* EXERCISE DESCRIPTION *
Set down all of the data that follows word for word, without the images.

* RECORDED DATA *
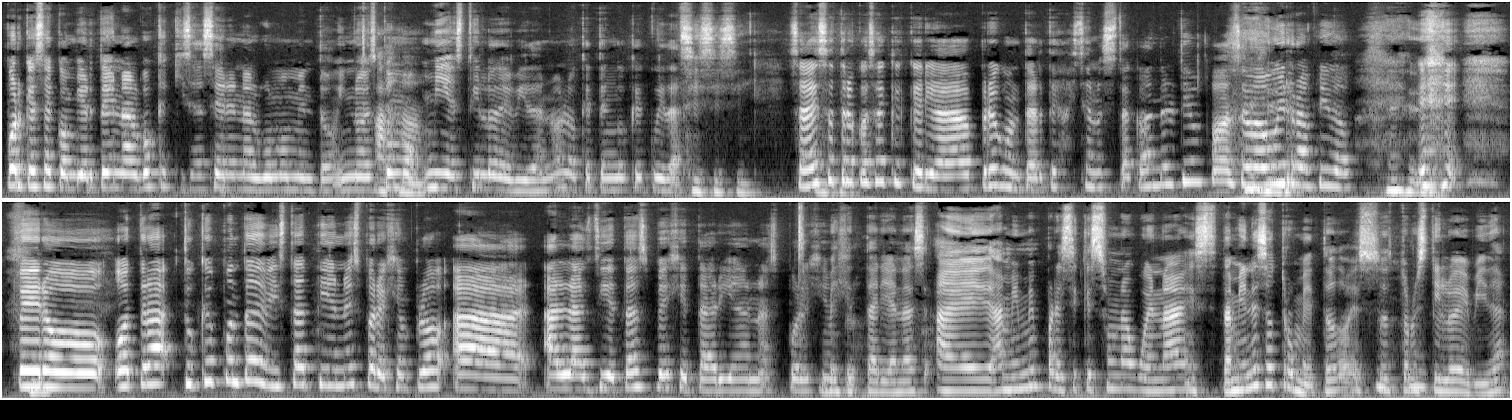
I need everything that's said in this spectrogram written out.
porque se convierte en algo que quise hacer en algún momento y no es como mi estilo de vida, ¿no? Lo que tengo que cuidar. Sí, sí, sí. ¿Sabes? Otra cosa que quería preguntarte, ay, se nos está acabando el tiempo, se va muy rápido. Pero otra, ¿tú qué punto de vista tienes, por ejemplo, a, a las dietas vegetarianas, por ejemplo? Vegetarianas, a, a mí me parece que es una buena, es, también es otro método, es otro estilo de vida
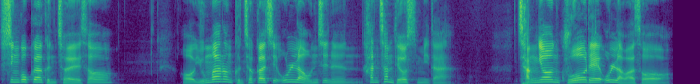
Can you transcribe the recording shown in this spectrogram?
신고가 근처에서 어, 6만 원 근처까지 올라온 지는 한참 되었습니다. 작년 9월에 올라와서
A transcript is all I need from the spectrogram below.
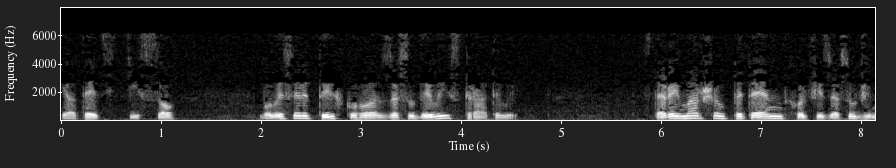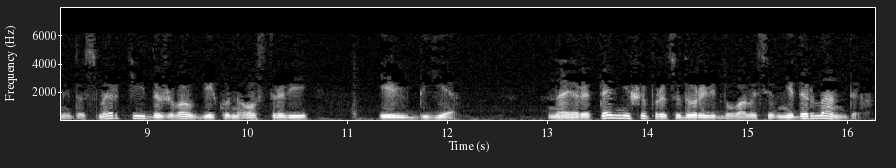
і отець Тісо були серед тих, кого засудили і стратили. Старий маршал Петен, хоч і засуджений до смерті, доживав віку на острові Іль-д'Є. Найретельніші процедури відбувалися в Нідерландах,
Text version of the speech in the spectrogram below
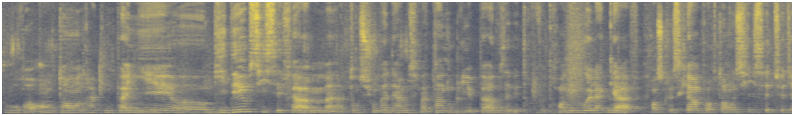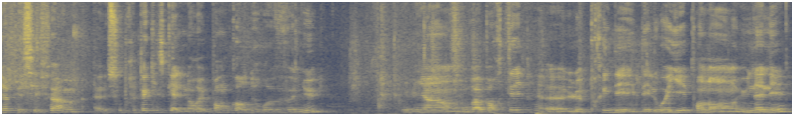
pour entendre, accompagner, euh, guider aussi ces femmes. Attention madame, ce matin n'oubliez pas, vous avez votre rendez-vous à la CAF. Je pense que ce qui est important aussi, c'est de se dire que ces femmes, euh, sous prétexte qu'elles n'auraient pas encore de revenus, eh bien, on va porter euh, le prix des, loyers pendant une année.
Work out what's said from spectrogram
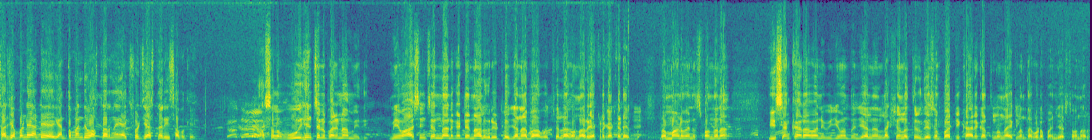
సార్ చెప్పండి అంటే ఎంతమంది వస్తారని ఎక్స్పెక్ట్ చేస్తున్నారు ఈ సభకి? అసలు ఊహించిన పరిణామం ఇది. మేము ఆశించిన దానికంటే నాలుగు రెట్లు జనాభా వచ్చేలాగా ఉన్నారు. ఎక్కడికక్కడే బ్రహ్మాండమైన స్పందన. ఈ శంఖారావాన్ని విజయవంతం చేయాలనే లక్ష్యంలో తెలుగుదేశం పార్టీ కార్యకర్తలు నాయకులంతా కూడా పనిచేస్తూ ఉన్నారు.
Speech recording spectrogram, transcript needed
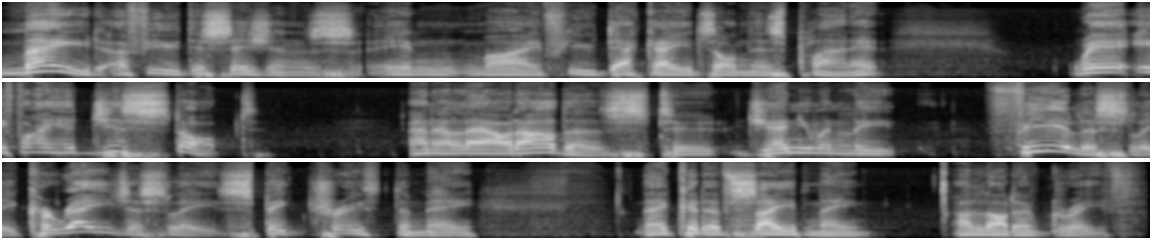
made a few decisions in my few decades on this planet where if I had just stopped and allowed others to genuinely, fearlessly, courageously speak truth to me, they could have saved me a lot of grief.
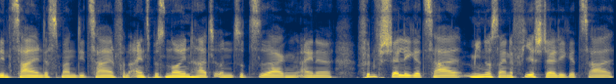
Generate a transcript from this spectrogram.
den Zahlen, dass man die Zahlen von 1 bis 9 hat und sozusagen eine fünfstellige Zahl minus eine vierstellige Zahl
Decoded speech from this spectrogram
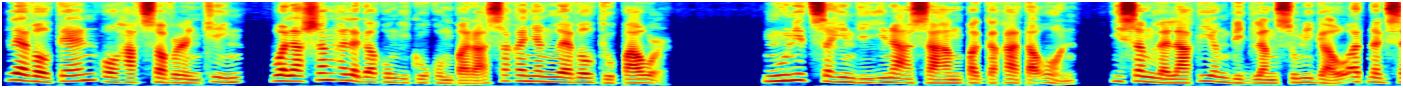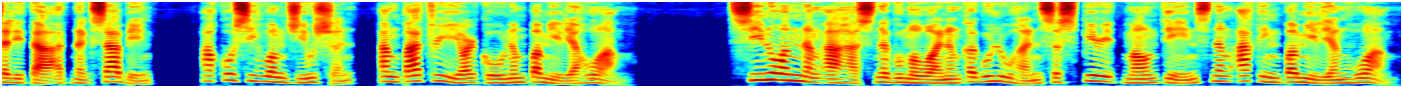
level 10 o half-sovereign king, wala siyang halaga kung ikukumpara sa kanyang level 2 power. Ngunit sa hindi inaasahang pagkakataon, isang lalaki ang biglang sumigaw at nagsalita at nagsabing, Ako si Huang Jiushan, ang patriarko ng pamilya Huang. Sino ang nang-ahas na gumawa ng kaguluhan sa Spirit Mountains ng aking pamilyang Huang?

* OUTPUT OF THE TASK *
I need everything that's said in this spectrogram written out.
porque se convierte en algo que quise hacer en algún momento y no es como mi estilo de vida, ¿no? Lo que tengo que cuidar. Sí, sí, sí. ¿Sabes? Otra cosa que quería preguntarte, ay, se nos está acabando el tiempo, se va muy rápido. Pero otra, ¿tú qué punto de vista tienes, por ejemplo, a, a las dietas vegetarianas, por ejemplo? Vegetarianas, a, a mí me parece que es una buena, es, también es otro método, es otro estilo de vida
Can you transcribe the recording shown in this spectrogram?
신고가 근처에서 어, 6만 원 근처까지 올라온 지는 한참 되었습니다. 작년 9월에 올라와서
A transcript is all I need from the spectrogram below.
і отець Тісо були серед тих, кого засудили і стратили. Старий маршал Петен, хоч і засуджений до смерті, доживав віку на острові Іль-д'Є. Найретельніші процедури відбувалися в Нідерландах,
Text version of the speech in the spectrogram below
pour entendre, accompagner, euh, guider aussi ces femmes. Attention madame, ce matin n'oubliez pas, vous avez votre rendez-vous à la CAF. Je pense que ce qui est important aussi, c'est de se dire que ces femmes, euh, sous prétexte qu'elles n'auraient pas encore de revenus, eh bien, on va porter euh, le prix des, loyers pendant une année.
Work out what's said from spectrogram
సార్ చెప్పండి అంటే ఎంతమంది వస్తారని ఎక్స్పెక్ట్ చేస్తున్నారు ఈ సభకి? అసలు ఊహించిన పరిణామం ఇది. మేము ఆశించిన దానికంటే నాలుగు రెట్లు జనాభా వచ్చేలాగా ఉన్నారు. ఎక్కడికక్కడే బ్రహ్మాండమైన స్పందన. ఈ శంఖారావాన్ని విజయవంతం చేయాలనే లక్ష్యంలో తెలుగుదేశం పార్టీ కార్యకర్తలు నాయకులంతా కూడా పనిచేస్తూ ఉన్నారు.
Speech recording spectrogram, transcript needed
made a few decisions in my few decades on this planet where if I had just stopped and allowed others to genuinely, fearlessly, courageously speak truth to me, they could have saved me a lot of grief.
Generate a transcript from this spectrogram.
den Zahlen, dass man die Zahlen von 1 bis 9 hat und sozusagen eine fünfstellige Zahl minus eine vierstellige Zahl
Decoded speech from this spectrogram
level 10 o half-sovereign king, wala siyang halaga kung ikukumpara sa kanyang level 2 power. Ngunit sa hindi inaasahang pagkakataon, isang lalaki ang biglang sumigaw at nagsalita at nagsabing, Ako si Huang Jiushan, ang patriarko ng pamilya Huang. Sino ang nang-ahas na gumawa ng kaguluhan sa Spirit Mountains ng aking pamilyang Huang?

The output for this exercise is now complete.